There are different ways to look at time spent in transit. One view is that commuting by bus can sometimes take longer than it would if commuting by car, and therefore can feel like a waste of time. I personally choose a different view. The time I spend on a bus or train is always productive, in one sense or another, even if it’s just relaxing after a long day. And if you think about it, bus and car both get you from point a to point b, however when you’re driving, that’s all you can accomplish. One of the nice things about commuting by bus is that someone else does the driving. This opens up some extra time in your day to get things done. So which one really is the more efficient use of your time? Below are some things that you can do to be productive, or just pass the time while using public transportation.

Read. Whether it be a novel, magazine, or a website on your electronic device, reading is a fantastic way to pass the time, especially because once you’re at home or work, there are usually other responsibilities that keep you from the luxury of reading.

Knit/Crochet. I can’t tell you how many knitting projects that I’ve started and finished on the bus. It feels so great to be so productive while in transit. Don’t know how to knit? Youtube is a fantastic way to learn how to knit or crochet, where there is a plethora of how-to videos. Click here for an example.

Work/Play on your laptop. A long bus commute can serve as extra time for work or play on your computer. If a wifi connection is needed, many smartphones can also be used as personal wifi hotspots. Click here for a how-to tutorial.

Listen to music. Whether on your smartphone, mp3 player, or portable radio, listening to music can be so enjoyable on the bus. Sometimes it may be the only time you get to really listen without distractions to your favorite band, opera, or podcast. Just remember to keep the volume of your headphones down to a level that doesn’t disturb others.
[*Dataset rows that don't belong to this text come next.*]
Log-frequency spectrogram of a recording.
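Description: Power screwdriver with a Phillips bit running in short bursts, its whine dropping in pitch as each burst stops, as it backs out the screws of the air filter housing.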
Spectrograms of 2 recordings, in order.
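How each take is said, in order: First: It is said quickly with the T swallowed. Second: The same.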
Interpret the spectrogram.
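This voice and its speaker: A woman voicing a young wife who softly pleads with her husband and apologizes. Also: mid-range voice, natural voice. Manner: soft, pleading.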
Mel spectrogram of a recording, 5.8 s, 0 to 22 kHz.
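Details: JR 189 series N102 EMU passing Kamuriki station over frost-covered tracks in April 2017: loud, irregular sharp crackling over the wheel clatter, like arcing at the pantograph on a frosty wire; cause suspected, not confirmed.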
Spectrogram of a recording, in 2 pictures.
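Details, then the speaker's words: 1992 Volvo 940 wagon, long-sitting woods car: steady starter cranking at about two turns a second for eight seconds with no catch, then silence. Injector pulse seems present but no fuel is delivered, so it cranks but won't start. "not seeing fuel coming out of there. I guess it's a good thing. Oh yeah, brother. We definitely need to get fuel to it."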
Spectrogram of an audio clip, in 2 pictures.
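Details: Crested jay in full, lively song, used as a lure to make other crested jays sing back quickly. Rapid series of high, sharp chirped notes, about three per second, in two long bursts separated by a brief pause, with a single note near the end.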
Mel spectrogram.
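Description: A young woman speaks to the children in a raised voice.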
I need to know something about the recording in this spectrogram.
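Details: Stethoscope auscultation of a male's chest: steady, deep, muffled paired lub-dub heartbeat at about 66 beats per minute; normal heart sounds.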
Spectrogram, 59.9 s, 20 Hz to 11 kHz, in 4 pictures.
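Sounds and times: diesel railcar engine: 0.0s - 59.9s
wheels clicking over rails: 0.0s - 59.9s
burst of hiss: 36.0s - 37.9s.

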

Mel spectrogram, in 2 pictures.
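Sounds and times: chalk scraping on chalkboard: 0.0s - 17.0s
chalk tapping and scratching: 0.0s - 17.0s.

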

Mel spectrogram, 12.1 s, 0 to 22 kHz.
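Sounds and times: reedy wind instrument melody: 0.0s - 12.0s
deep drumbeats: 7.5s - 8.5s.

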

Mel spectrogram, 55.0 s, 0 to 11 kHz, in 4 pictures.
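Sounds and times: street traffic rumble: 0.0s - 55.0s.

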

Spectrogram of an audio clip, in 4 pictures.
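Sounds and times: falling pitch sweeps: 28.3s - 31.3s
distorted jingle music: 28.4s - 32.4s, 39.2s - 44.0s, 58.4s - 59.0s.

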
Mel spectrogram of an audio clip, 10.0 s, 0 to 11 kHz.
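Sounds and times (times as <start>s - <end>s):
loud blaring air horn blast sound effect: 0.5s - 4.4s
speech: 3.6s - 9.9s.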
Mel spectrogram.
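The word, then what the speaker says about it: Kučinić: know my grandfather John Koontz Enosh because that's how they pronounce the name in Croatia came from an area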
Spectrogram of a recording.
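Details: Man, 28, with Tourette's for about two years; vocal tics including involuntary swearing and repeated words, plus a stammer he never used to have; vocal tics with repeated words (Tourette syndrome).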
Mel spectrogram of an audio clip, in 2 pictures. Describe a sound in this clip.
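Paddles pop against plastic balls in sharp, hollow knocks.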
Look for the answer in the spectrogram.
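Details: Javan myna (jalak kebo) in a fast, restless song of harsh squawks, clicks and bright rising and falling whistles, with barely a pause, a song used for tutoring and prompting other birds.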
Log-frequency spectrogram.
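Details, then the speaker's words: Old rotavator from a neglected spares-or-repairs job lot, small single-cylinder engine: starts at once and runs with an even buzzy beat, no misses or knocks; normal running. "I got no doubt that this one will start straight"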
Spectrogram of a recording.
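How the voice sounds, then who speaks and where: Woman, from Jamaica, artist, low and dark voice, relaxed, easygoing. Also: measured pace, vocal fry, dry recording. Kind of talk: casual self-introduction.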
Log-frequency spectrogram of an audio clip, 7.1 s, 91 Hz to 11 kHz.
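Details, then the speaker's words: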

Meal-plan. I always find that my family and I eat healthiest when I have taken the time to plan our meals for the week. We also waste less food, shop more efficiently, and it ends up being much more economical. You can do it the old fashioned way by bringing along a favorite cookbook and a writing notebook, or just use your smartphone or laptop to look up recipes and make your lists.

Phone or text a friend. I like to reserve actual phone calls for times when the bus isn’t very crowded. I don’t like to be “that person” who’s having a loud conversation that everyone else finds annoying. Use your best discretion and respect other riders. Chatting via text can also be fun and much more private.

Watch a movie. Again, technology wins. Smartphones offer a myriad of ways to view your favorite tv shows and movies. If you are a cable subscriber, there are even smartphone apps that allow you to watch various networks’ programming on your mobile device. Just remember to pack and use your headphones.

Daydream, relax, meditate. A bus commute can often be the one time in the day when you don’t have to do anything. No work, no children to tend to, nothing to do but be with yourself and your thoughts. Take this moment to breathe and relax.

 

Image in post courtesy of Justin Houk on flickr.